As no surprise to critics, Netflix has made yet another profitable move by tapping Hollywood funnyman Judd Aptow to spearhead it latest original series. The show is called “Love” and since its Feb. 19 premiere, it seems fans seem to share similar sentiments about the show
The modern romance takes audiences inside the lives of Gus (Paul Rust), an aspiring writer, and Mickey (Gillian Jacobs), a radio station employee, who are both reeling from the aftermath of severing ties with their significant others. From the moment the show starts, there is a clear divide in the two characters. Gus is the timid people pleaser, and Mickey is the pill-popping free spirit. What they inevitably have in common is their lack of luck in the romance department.
In the first episode, the two attempt to heal their wounds by dealing with life the way a millennial stereotype (or Apatow character) would: with prescriptions drugs and anonymous hook-ups. The honest feel of the show is the exact dose of Apatow’s creativity that has Netflix fans glued to their screens.
Despite its fluffy title, it is clear the show is a vivid representation of what love actually looks like in this day and age — no Prince Charmings, no white picket fences.
For most singles, the romance genre is not the most ideal section on Netflix to watch. This show might change that. Consider “Love” as the response to singles who want others to see the truth about dating and life as single young adult.
The trend of changing the romance genre is not something new, necessarily. Movies like “How To Be Single” and shows like HBO’s “Girls” have already made it clear that the typical fairytale love stories known for bringing in big audiences are a thing of the past.
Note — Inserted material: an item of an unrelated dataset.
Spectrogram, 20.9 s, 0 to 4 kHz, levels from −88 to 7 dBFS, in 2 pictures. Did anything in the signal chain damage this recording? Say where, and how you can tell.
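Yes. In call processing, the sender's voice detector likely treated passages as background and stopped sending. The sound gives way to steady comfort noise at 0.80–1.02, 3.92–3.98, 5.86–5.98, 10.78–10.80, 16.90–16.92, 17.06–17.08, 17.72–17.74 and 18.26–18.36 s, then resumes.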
Apatow’s show brings that same idea to the streaming world, and it has Netflix’s younger audience hopeful for what this could mean for the future of the genre.
With Netlflix as the show’s platform, viewers have the opportunity to binge-watch the series in one or two sittings. That being said, the show moves at an annoying slow pace. For those who do not plan to binge-watch the show, the story can get stale fast. In the first episode alone, the two main characters do not meet until the last minute—annoying, but effective. Apatow knows that by drawing out the series’ plot, the show will most likely bring in more binge-watchers, which is exactly what Netflix heads wants.
As for the series, the show continues on with ten episodes rounding out the first season. Yes, there will be love sprawled through, but it will not be in the way viewers are so typically immune to seeing it.
“Love” is now streaming on Netflix.